How is a red onesie with a Scottie dog “Boy?”
Are dogs somehow more masculine than feminine? Is red a boy’s color? But pink is a girl’s? But blue is a boy’s. But purple is a girl’s. What about yellow and green? Those are the colors for when you don’t know. Yellow and green are genderfluid? Is orange vaguely masculine because it’s a combination of the genderfluid yellow and the masculine red? WHY ARE WE GENDERING COLORS?!
I believe that peoples’ genders are like colors, in that colors are a spectrum. They are not simply black or white. They are all sorts of shades, all sorts of tints, all sorts of intensities and vibrancies.
I know people who have tried to live their life as genderqueer, using “they” and “them” pronouns, but have ultimately decided that it was easier to just choose the gender with which they more fully aligned. The world isn’t built to “handle” people like them quite yet.
It is so important for people to know what they’re looking at. If they can’t discern a gender, it’s a huge deal for them. Like the gender of a person is the ultimate, defining factor, and without one, one ceases to exist.
I hear children whisper to their parents “Is that a boy or a girl?” about me pretty much weekly. And sometimes the parents are super embarrassed.
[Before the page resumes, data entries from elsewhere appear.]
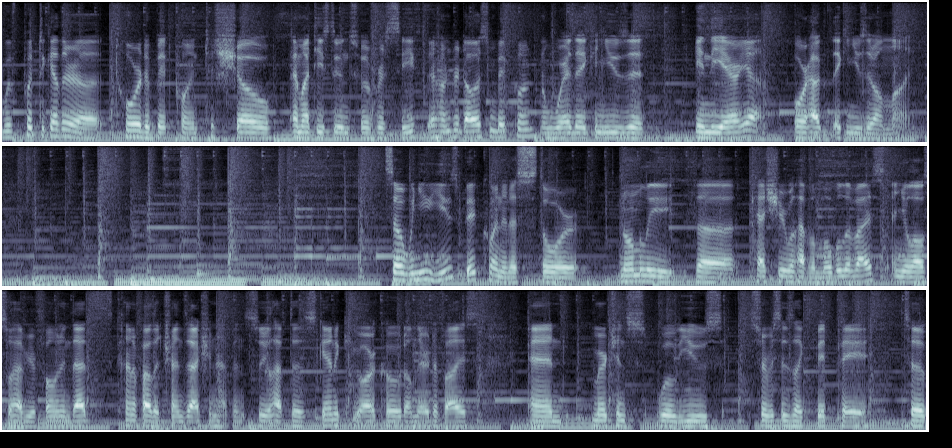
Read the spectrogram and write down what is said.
we've put together a Tour de Bitcoin to show MIT students who have received their $100 in Bitcoin and where they can use it in the area or how they can use it online. So when you use Bitcoin at a store, normally the cashier will have a mobile device and you'll also have your phone and that's kind of how the transaction happens. So you'll have to scan a QR code on their device and merchants will use services like BitPay to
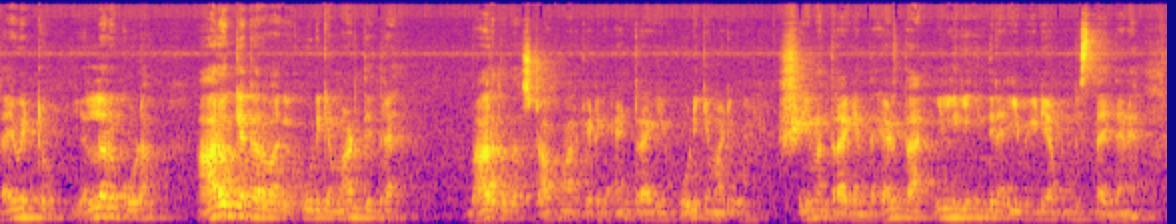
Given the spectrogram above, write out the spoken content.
ದಯವಿಟ್ಟು ಎಲ್ಲರೂ ಕೂಡ ಆರೋಗ್ಯಕರವಾಗಿ ಹೂಡಿಕೆ ಮಾಡ್ತಿದ್ರೆ ಭಾರತದ ಸ್ಟಾಕ್ ಮಾರ್ಕೆಟಿಗೆ ಎಂಟ್ರಾಗಿ ಹೂಡಿಕೆ ಮಾಡಿ ಶ್ರೀಮಂತರಾಗಿ ಅಂತ ಹೇಳ್ತಾ ಇಲ್ಲಿಗೆ ಇಂದಿನ ಈ ವಿಡಿಯೋ ಮುಗಿಸ್ತಾ ಇದ್ದೇನೆ.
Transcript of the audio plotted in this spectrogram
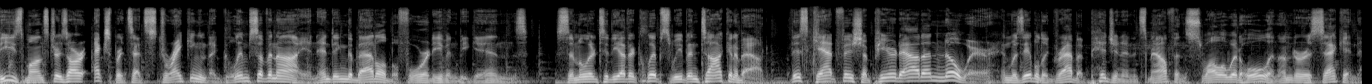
These monsters are experts at striking in the glimpse of an eye and ending the battle before it even begins. Similar to the other clips we've been talking about, this catfish appeared out of nowhere and was able to grab a pigeon in its mouth and swallow it whole in under a second.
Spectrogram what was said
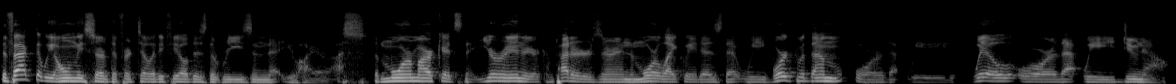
the fact that we only serve the fertility field is the reason that you hire us. The more markets that you're in or your competitors are in, the more likely it is that we've worked with them or that we will or that we do now.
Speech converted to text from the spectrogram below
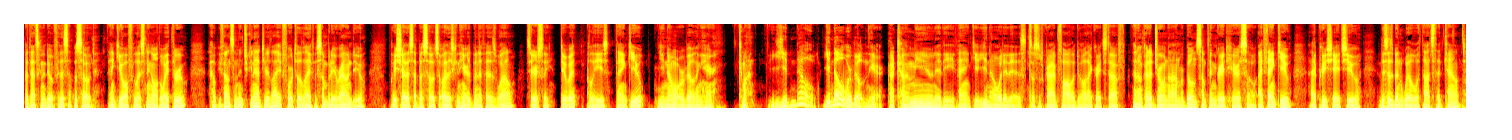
But that's going to do it for this episode. Thank you all for listening all the way through. I hope you found something that you can add to your life or to the life of somebody around you. Please share this episode so others can hear the benefit as well. Seriously, do it, please. Thank you. You know what we're building here. Come on you know, you know what we're building here. A community. Thank you. You know what it is. So subscribe, follow, do all that great stuff. I don't got to drone on. We're building something great here. So I thank you. I appreciate you. This has been Will with Thoughts That Count.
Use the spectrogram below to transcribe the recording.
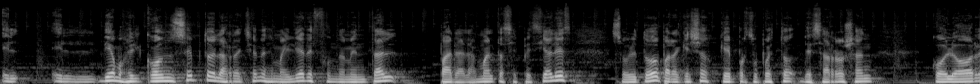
el, digamos, el concepto de las reacciones de Maillard es fundamental para las maltas especiales, sobre todo para aquellas que, por supuesto, desarrollan color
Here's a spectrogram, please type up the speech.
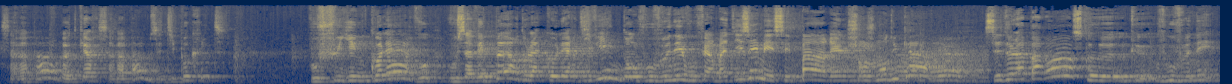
ça va pas, votre cœur, ça va pas, vous êtes hypocrite. Vous fuyez une colère, vous, avez peur de la colère divine, donc vous venez vous faire baptiser, mais ce n'est pas un réel changement du cœur. C'est de l'apparence que, que vous venez.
And sometimes they whisper “I don’t know.”
And I just want to ask them “Does it really matter?”
I was talking with someone recently who was explaining their gender identity.
“You know that meme “None Pizza with Left Beef?”
I had no idea what they were talking about. They showed me this:
“This is me. Except I’m “None Gender, Left Girl.””
This was the most perfect visual representation of the gender spectrum I had ever seen. They were genderless, just a blank pizza of a person, with a random sprinkle of “girl.”
My pizza changes from time to time. Sometimes I’m 55% “beef” and sometimes I’m 90%. That is to say, my gender is extremely fluid. I’d say that I usually oscillate between 55% to 90% female. I’ve rarely felt myself tip over into masculine-of-center territory. But, like I said, it ebbs and flows.
Right now I’m in a very feminine phase. I’m wearing makeup and wearing more “feminine” clothes, and I’m feeling that lady-swagger. And I’m really interested in dating guys again, not that that has anything to do with my gender expression. It is so important to remember that gender identity has nothing to do with sexual orientation.
I don’t know if my gender really is seasonal…that seems too straightforward. Sure, my choice of clothes I find most comfortable dictate my gender expression a bit, but I can feel feminine in a hoodie or masculine in a dress.
You know what? I don’t have to figure it out. Gender doesn’t need to be figured out. It can just be.
But this world isn’t built for people like us yet. We’re just waiting for it to catch up.